Draw a diagonal line from corner to corner on the back of both the background square and the light contrast square.
Pair up the background square and a green square, right sides together, and sew a quarter inch from the center line you drew on the background square. This is key; instead of sewing on the line, this time it is a guide and you sew a quarter inch to the right of the line. Then turn the square and sew again a quarter inch from the other side of the drawn line.
Pair up the light contrast and the other green square and repeat, sewing on each side of the diagonal line you drew on the wrong side of the contrast square.
Using scissors or a ruler and rotary cutter, cut along the drawn line; each square will be cut into two right triangles, like this:
Press them open, pressing seams toward the green fabric. You will have four half-triangle squares like this. Two have a triangle of background fabric and two have a triangle of light contrast fabric.
On the squares that have the background fabric, draw a line on the back, from corner to corner, perpendicular to the seam. Pair a background/green square with a contrast/green square, right sides together as shown. Because you pressed the seams toward the green fabric, your seams will butt up against each other at this stage.
You want to be sure the seams butt up tightly, without overlapping or leaving a gap. This will ensure the four points meet in the center of the block. Pin to hold in place.
Sew a quarter inch from the drawn line, on each side of the line, the same as the step above. Cut the squares apart on the drawn line. You will have four pieces again.
Press the seams to one side (does not matter which direction you press). Your four squares should look like this:
Two opposing sides in the green star point fabric, one in the light contrast fabric, and one in the background fabric.
Next, we trim the blocks to size. I use the 4.5" fussy cut ruler from my Quilt In A Day Fussy Cut Rulers, but there are lots of other rulers out there specially for cutting quarter triangle square blocks. You need a ruler that has 90 degree diagonal lines marked on it. Line up the lines on the diagonal seams and cut to 4.5" square.
Here is the trimmed square. So far, it looks just like an hourglass block.
Now for the radical part, the cut that creates the look of the star block. Using a ruler (I am using a 6" square Olfa ruler here), you will trim the block down to 4.5" by 3.5" by trimming from the side with the contrast fabric triangle. Don't trim the background triangle!
You are cutting an inch from one side. (I know some of you are shuddering at the "waste" but this method is much easier than cutting out each shape using templates and then piecing individually. Instead, you get this complicated look using easy techniques.)
You have five pieces of the final block finished; put them on your block board and see how it looks.
(If you want to keep it simple, you can at this point use 3.5" squares of your background fabric for the corners of the block, instead of the pieced corners.)
To piece the corners, lay out the small red squares and the remaining background pieces to form the corners. Sew eight red squares to the ends of the eight background rectangles and four red squares between pairs of background squares. Press toward the red.

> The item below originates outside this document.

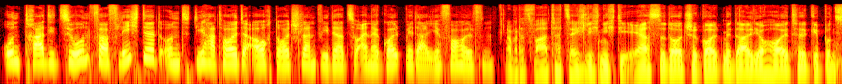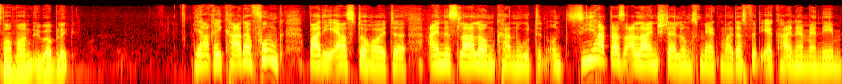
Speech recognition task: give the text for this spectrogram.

Sew the three resulting strips together to form the corner squares. I press these seams open to help keep the piece flat.

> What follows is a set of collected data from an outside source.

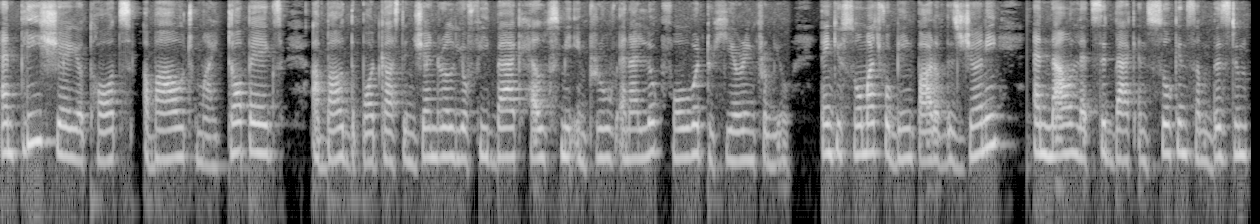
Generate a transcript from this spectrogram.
And please share your thoughts about my topics, about the podcast in general. Your feedback helps me improve, and I look forward to hearing from you. Thank you so much for being part of this journey. And now let's sit back and soak in some wisdom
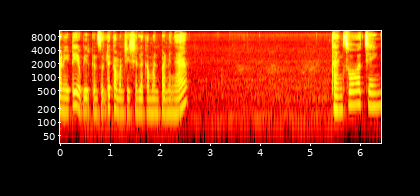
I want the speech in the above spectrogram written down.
பண்ணிவிட்டு எப்படி இருக்குன்னு சொல்லிட்டு கமெண்ட் செக்ஷனில் கமெண்ட் பண்ணுங்கள் தேங்க்ஸ் ஃபார் வாட்சிங்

Put the block together on your block board. I sew the block together by working in rows across.
I chain piece without cutting the threads between the rows. This keeps everything together in the correct sequence. Press seams toward the star point blocks. This will allow the seams to butt when you put the rows together.
Sew the three rows together and press seams away from the center. You have finished one block!
Now, start again and make another one!
You can change the size of the final block by varying the size of the squares used for the hourglass blocks; a smaller square will yield a smaller final block (you will need to downsize all the other pieces too).